Wai Chin Chong

Wai Chin Chong


PhD student

Area of study

Cancer biology, cell signalling, cellular differentiation, developmental biology

Year of enrolment


What is your research about and what do you hope to achieve?

My research aims to discover the mechanisms of Panobinostat-mediated differentiation in solid tumours. Impaired differentiation is a common feature of cancer. In contrast to chemotherapy or radiotherapy, the goal of differentiation therapy is to exhaust the malignant potential of tumour cells through the reactivation of developmental programs rather than cell death. Until now, we have shown that continuous, low-dose Panobinostat therapy induces terminal, multilineage differentiation in vivo in cancer cell model. Furthermore, recently published work and the preliminary data show in the cancer model that loss of SWI/SNF function demonstrates dramatic responses to low-dose Panobinostat treatment. In my PhD research, I hope to make a significant contribution to revealing the therapeutic-mediated differentiation in solid tumours, as well as gain experience in a large range of advanced scientific techniques in the field of cancer research.

What opportunities have you had at Hudson Institute?

I have been fortunate enough to join the Hudson Monash Paediatric Precision Medicine Program, a collaborative project funded by the Children’s Cancer Foundation.
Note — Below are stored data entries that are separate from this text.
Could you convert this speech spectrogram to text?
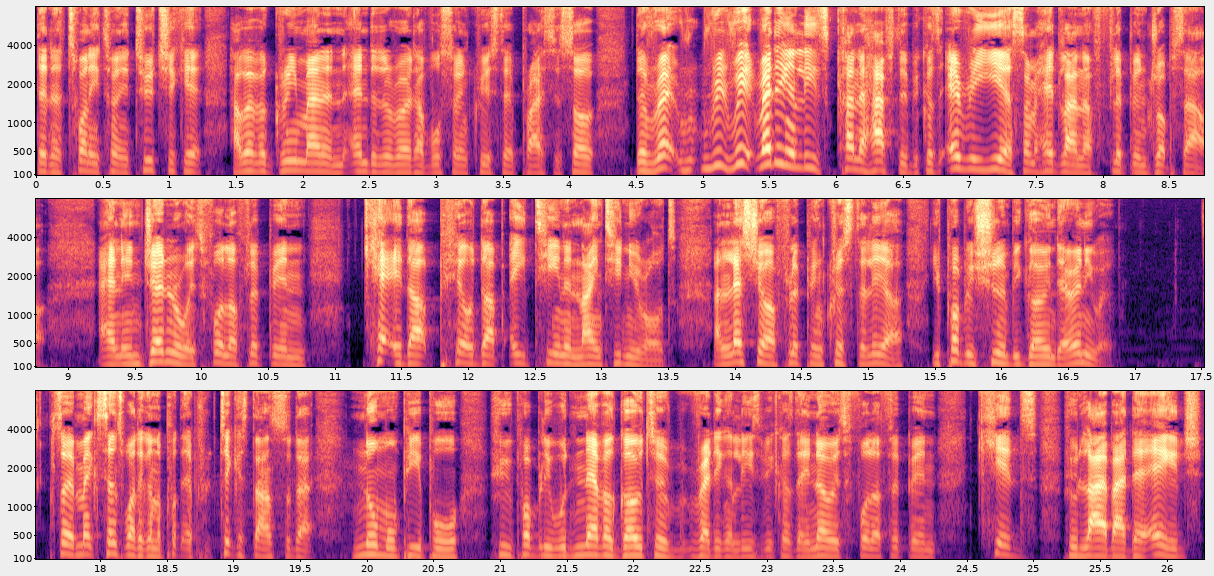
than the 2022 ticket. However, Green Man and End of the Road have also increased their prices. So the Re- Re- Reading and Leeds kind of have to because every year some headliner flipping drops out. And in general, it's full of flipping ketted up, peeled up 18 and 19 year olds. Unless you're a flipping Crystalia, you probably shouldn't be going there anyway. So it makes sense why they're going to put their tickets down so that normal people who probably would never go to Reading at least because they know it's full of flipping kids who lie about their age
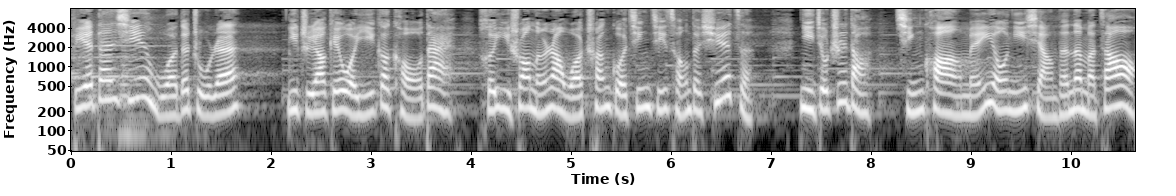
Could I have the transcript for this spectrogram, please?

By collaborating and working with expert oncologists and researchers, I have been exposed to extensive information and advanced cancer research techniques, helping to train my creative thinking and working abilities and gain lab experience to help me accomplish my goals. I have also developed a network with brilliant minds for future collaboration in my career as a medical scientist. I also regularly present at the Centre for Cancer Research based meetings to get presentation experience and feedback from lab members and have also participated in the exciting annual 3 Three Minute Thesis competition. Lastly, I have also had the opportunity to be a secretary for the Hudson Institute Student Society. Collectively, these opportunities allowed me to train and develop my communication, social and critical thinking skills.

How will your research help others?

Cancer is a huge burden for every nation in the world. In 2018, the global cancer burden was estimated to be at least 14.1 million new cases and 8.2 million cancer deaths. The drugs and technologies available in developed countries are often beyond the reach of many millions of people globally. Moreover, a subset of patients continues to have poor responses to conventional therapy despite significant advances in the treatment of cancer over the last five decades. Using cancer models with epigenetically driven tumorigenesis that is highly susceptible to differentiation, I hope to uncover a deeper understanding of the underlying mechanisms of Panobinostat-mediated differentiation in solid tumours and bring major advances to cancer research. Lastly, it is my ambition to help create a world where cancer is no longer a death sentence.